What's the science?
There are currently no therapies available to treat or prevent Alzheimer’s disease. This may be due to the complexity and heterogeneity of the disease. Although we know that the accumulation of beta-amyloid peptides and tau proteins occurs in the brain in Alzheimer’s disease and that certain susceptibility genes are involved, we do not understand the sequence of events that lead from genetic risk to brain pathology and cognitive decline. Brain gene expression data and network based analysis can potentially gather nuanced information about the complex interactions among genes that lead to brain pathology. This week in Nature Neuroscience, Mostafavi and colleagues use network-based analysis of gene expression data from the aging prefrontal cortex to elucidate a network involved in aging and Alzheimer’s disease.
How did they do it?
Prefrontal cortex RNA-sequencing (RNA-seq) data (gene transcript levels representing gene expression) from participants in longitudinal datasets of aging called the Religious Orders Study (ROS) and the Memory and Aging Project (MAP) were used. These datasets also contain post-mortem brain pathology data and longitudinal measures of cognitive performance. They ran a standard association analysis to look for genes whose expression levels associate with Alzheimer’s disease and cognitive decline. They then used an approach called gene module-trait network analysis that links key networks of genes that are co-expressed (related expression patterns) to cognitive decline and Alzheimer’s disease traits, and then selects the most strongly and directly associated networks. The goal of this was to gain more information on gene networks and their associated biological pathways than can be obtained from analyzing single gene-disease associations.
What did they find?
The known risk variant for Alzheimer’s disease in the APOE gene (strongest Alzheimer's risk gene) only explained 2.2% of the variance in Alzheimer’s disease (heterogeneity) and 5.1% of cognitive decline. When examining 21 other known Alzheimer’s risk variants, they only explain 2.1% of disease variance and 7.6% of cognitive decline, emphasizing that these genes alone do not explain disease heterogeneity and decline. In the gene module-trait network analysis, 47 modules of genes (from the RNA-seq gene expression data) were identified representing related networks of genes. 11 of these modules were associated with cognitive decline or Alzheimer’s disease related traits (beta-amyloid or tau), and they found that these modules replicated in their association (with Alzheimer’s disease) in an independent gene expression dataset.

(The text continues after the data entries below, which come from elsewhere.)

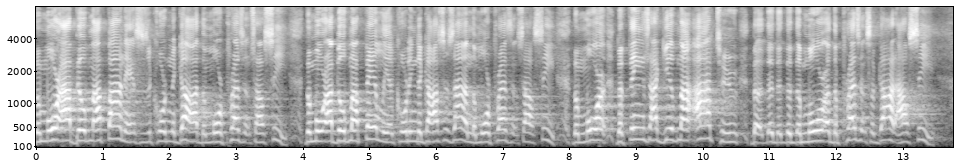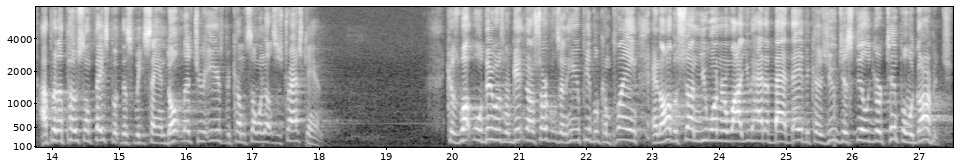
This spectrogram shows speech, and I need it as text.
The more I build my finances according to God, the more presence I'll see. The more I build my family according to God's design, the more presence I'll see. The more the things I give my eye to, the, the, the, the more of the presence of God I'll see. I put a post on Facebook this week saying, Don't let your ears become someone else's trash can. Because what we'll do is we'll get in our circles and hear people complain, and all of a sudden you're wondering why you had a bad day because you just filled your temple with garbage.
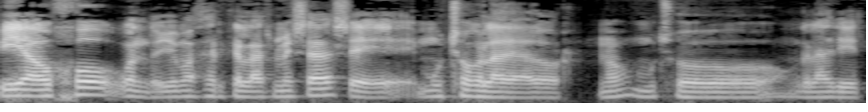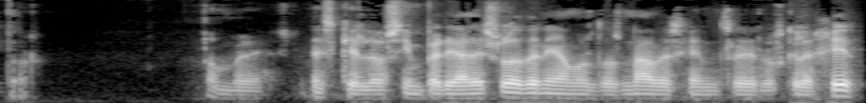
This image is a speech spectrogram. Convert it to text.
vi a ojo cuando yo me acerqué a las mesas, eh, mucho gladiador, ¿no? Mucho gladiator. Hombre, es que los imperiales solo teníamos dos naves entre los que elegir.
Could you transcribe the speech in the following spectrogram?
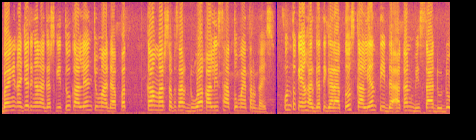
Bayangin aja dengan harga segitu kalian cuma dapat kamar sebesar 2 kali 1 meter guys. Untuk yang harga 300 kalian tidak akan bisa duduk.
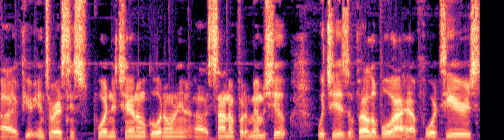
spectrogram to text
Uh, if you're interested in supporting the channel go on and uh, sign up for the membership which is available. I have four tiers.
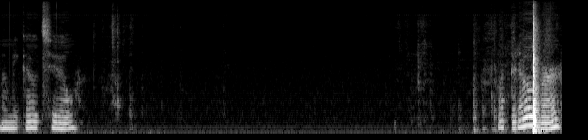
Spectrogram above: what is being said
when we go to flip it over,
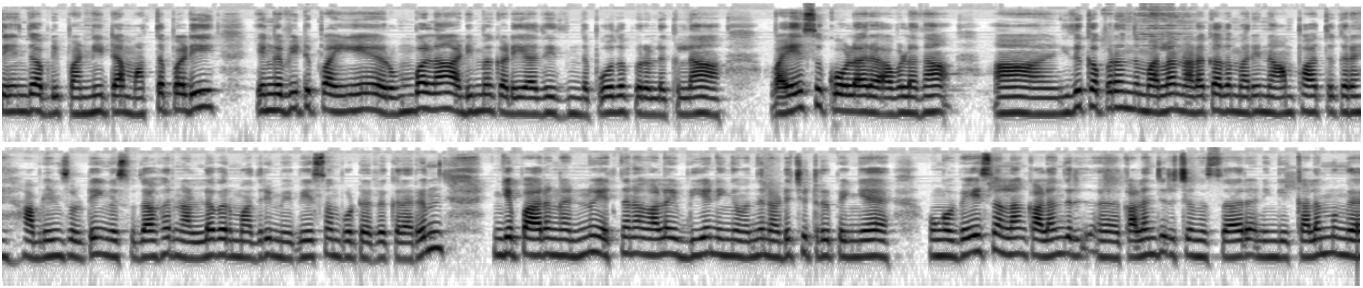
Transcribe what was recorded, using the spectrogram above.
சேர்ந்து அப்படி பண்ணிட்டேன் மற்றபடி எங்கள் வீட்டு பையன் ரொம்பலாம் அடிமை கிடையாது இந்த போதைப்பொருளுக்கெல்லாம். வயசு கோளாறு அவ்வளோதான் இதுக்கப்புறம் இந்த மாதிரிலாம் நடக்காத மாதிரி நான் பார்த்துக்கிறேன் அப்படின்னு சொல்லிட்டு இங்கே சுதாகர் நல்லவர் மாதிரி மெ வேஷம் போட்டு இருக்கிறாரு. இங்கே பாருங்கள் இன்னும் எத்தனை காலம் இப்படியே நீங்கள் வந்து நடிச்சிட்டு இருப்பீங்க? உங்கள் வேஷம்லாம் கலந்துரு கலைஞ்சிருச்சுங்க சார். நீங்கள் கிளம்புங்க.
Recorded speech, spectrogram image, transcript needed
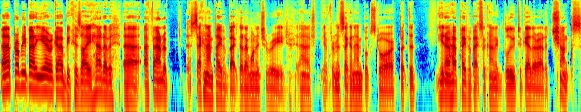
Uh, probably about a year ago, because I had a, uh, I found a, a secondhand paperback that I wanted to read uh, from a secondhand bookstore. But the, you know how paperbacks are kind of glued together out of chunks.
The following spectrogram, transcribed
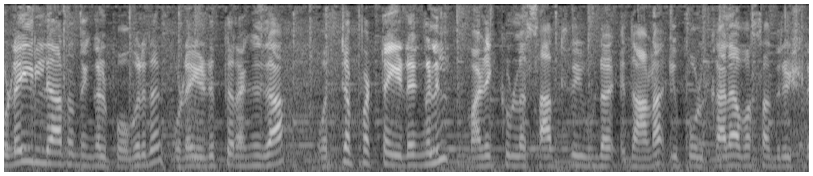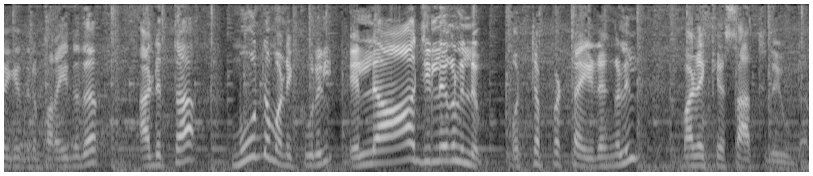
കുടയില്ലാതെ നിങ്ങൾ പോകരുത്. കുടയെടുത്തിറങ്ങുക ഒറ്റപ്പെട്ട ഇടങ്ങളിൽ മഴയ്ക്കുള്ള സാധ്യതയുണ്ട് എന്നാണ് ഇപ്പോൾ കാലാവസ്ഥാ നിരീക്ഷണ കേന്ദ്രം പറയുന്നത്. അടുത്ത മൂന്ന് മണിക്കൂറിൽ എല്ലാ ജില്ലകളിലും ഒറ്റപ്പെട്ട ഇടങ്ങളിൽ മഴയ്ക്ക് സാധ്യതയുണ്ട്.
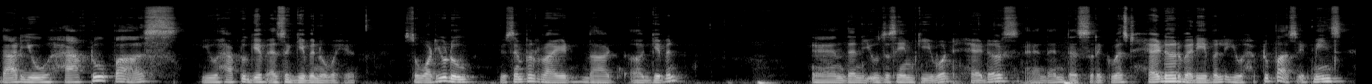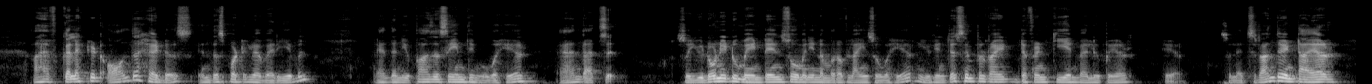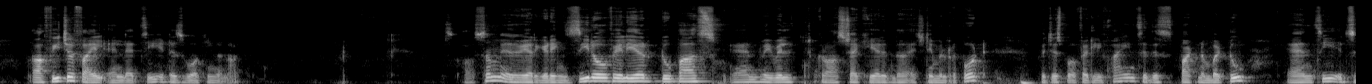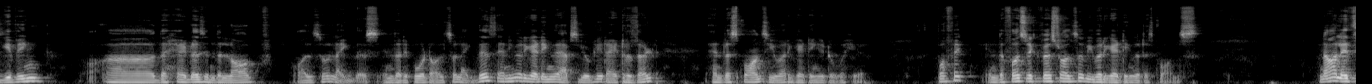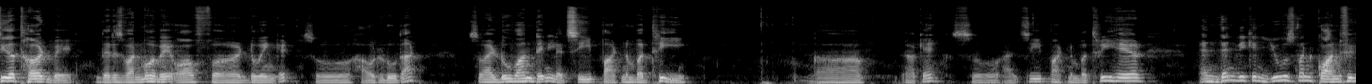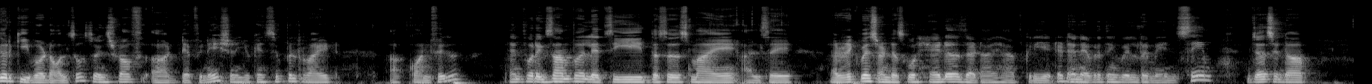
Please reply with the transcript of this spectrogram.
that you have to pass you have to give as a given over here. So what you do you simply write that uh, given and then use the same keyword headers and then this request header variable you have to pass. It means I have collected all the headers in this particular variable and then you pass the same thing over here and that's it. So you don't need to maintain so many number of lines over here. You can just simply write different key and value pair here. So let's run the entire uh, feature file and let's see it is working or not. It's awesome. We are getting zero failure to pass and we will cross check here in the html report which is perfectly fine. So this is part number two and see it's giving uh, the headers in the log also like this in the report also like this and you are getting the absolutely right result and response you are getting it over here. Perfect. In the first request also we were getting the response. Now let's see the third way. There is one more way of uh, doing it. So how to do that? So I'll do one thing. Let's see part number three. Uh, okay. So I'll see part number three here. And then we can use one configure keyword also. So instead of uh, definition you can simply write a configure and for example let's see this is my I'll say request underscore headers that I have created and everything will remain same just in a,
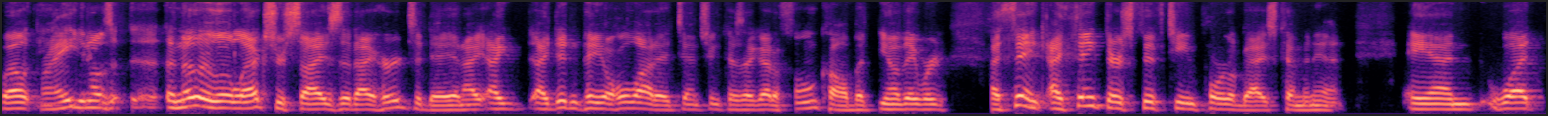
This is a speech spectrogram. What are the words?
Well, Right? You know, uh, another little exercise that I heard today, and I I, I didn't pay a whole lot of attention because I got a phone call, but you know, they were. I think I think there's 15 portal guys coming in, and what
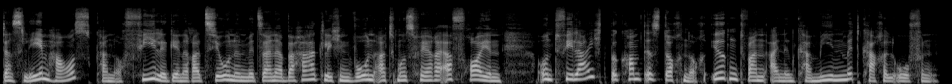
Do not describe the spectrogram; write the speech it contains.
Das Lehmhaus kann noch viele Generationen mit seiner behaglichen Wohnatmosphäre erfreuen, und vielleicht bekommt es doch noch irgendwann einen Kamin mit Kachelofen.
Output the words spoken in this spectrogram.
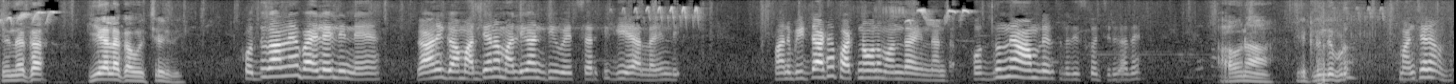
ఏందాక ఇయ్యాలక వచ్చేది. పొద్దుగాలనే బయలుదేరినే కానీ గా మధ్యాహ్నం మళ్ళీ ఇంటికి పోయేసరికి గీయాలైంది మన బిడ్డ అట పట్టణంలో మంద అయిందంట పొద్దున్నే అంబులెన్స్లో తీసుకొచ్చారు కదే. అవునా? ఎట్లుంది ఇప్పుడు? మంచిగానే ఉంది.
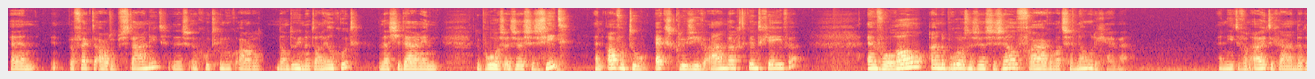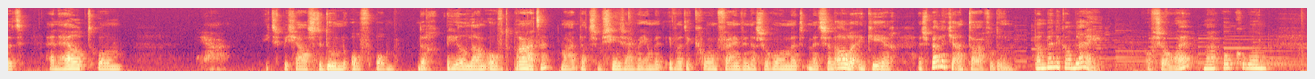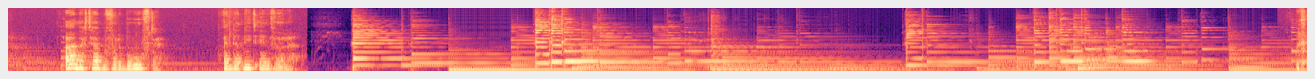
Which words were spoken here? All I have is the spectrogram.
En perfecte ouders bestaan niet. Dus een goed genoeg ouder, dan doe je het al heel goed. En als je daarin de broers en zussen ziet en af en toe exclusieve aandacht kunt geven. En vooral aan de broers en zussen zelf vragen wat ze nodig hebben. En niet ervan uit te gaan dat het hen helpt om ja, iets speciaals te doen of om er heel lang over te praten. Maar dat ze misschien zeggen, van, ja, wat ik gewoon fijn vind, als we gewoon met, met z'n allen een keer een spelletje aan tafel doen. Dan ben ik al blij. Of zo, hè. Maar ook gewoon aandacht hebben voor de behoeften. En dat niet invullen.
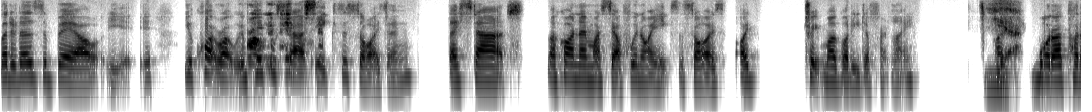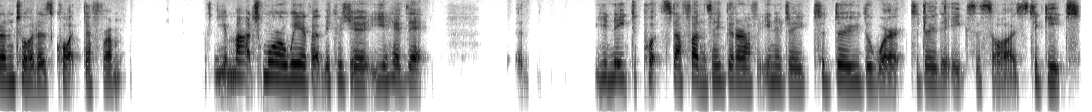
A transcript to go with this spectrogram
But it is about, you're quite right, when people start exercising, they start, like I know myself, when I exercise, I treat my body differently. Yeah. I, what I put into it is quite different. You're much more aware of it because you you have that you need to put stuff in so you've got enough energy to do the work, to do the exercise, to get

They then used Bayesian network inference to determine direct gene module-trait associations while accounting for the heterogeneity of cell types in the brain (neurons, astrocytes etc). One module (module number 109) consisting of 390 genes involved in regulation of cell cycle and chromatin modification was most strongly associated with cognitive decline. They found that this module was strongly associated with beta-amyloid pathology. They then selected key genes from this module that were strongly expressed in neurons and astrocytes and showed the strongest gene-disease associations. They performed a knockdown experiment on these genes in astrocytes and stem cell derived neurons and found that knocking down 2 of these genes, INPPL1 (involved in lipid signalling) and PLXNB1 (involved in synaptic plasticity) significantly lowered beta-amyloid levels. INPPL1 explained 5.5% of variance in cognitive decline, while PLXNB1 explained 4.4%. They confirmed that these two genes drive a significant proportion of the effect of the m109 module (which explained 8.5% of cognitive decline) on beta-amyloid load, indicating that these two genes may be important for amyloid pathology and cognitive decline.
What's the impact?
This is the first study to use a network-based approach to identify direct gene network associations with Alzheimer’s disease traits and cognitive decline. This study identified a network of genes strongly associated with beta-amyloid load and cognitive decline, which are important measures of disease progression. This study demonstrates that a network-based approach can provide more information on networks of genes associated with cognitive decline that single gene associations might miss.
Mostafavi et al., A molecular network of the aging human brain provides insights into the pathology and cognitive decline of Alzheimer’s disease. Nature Neuroscience (2018). Access the original scientific publication here.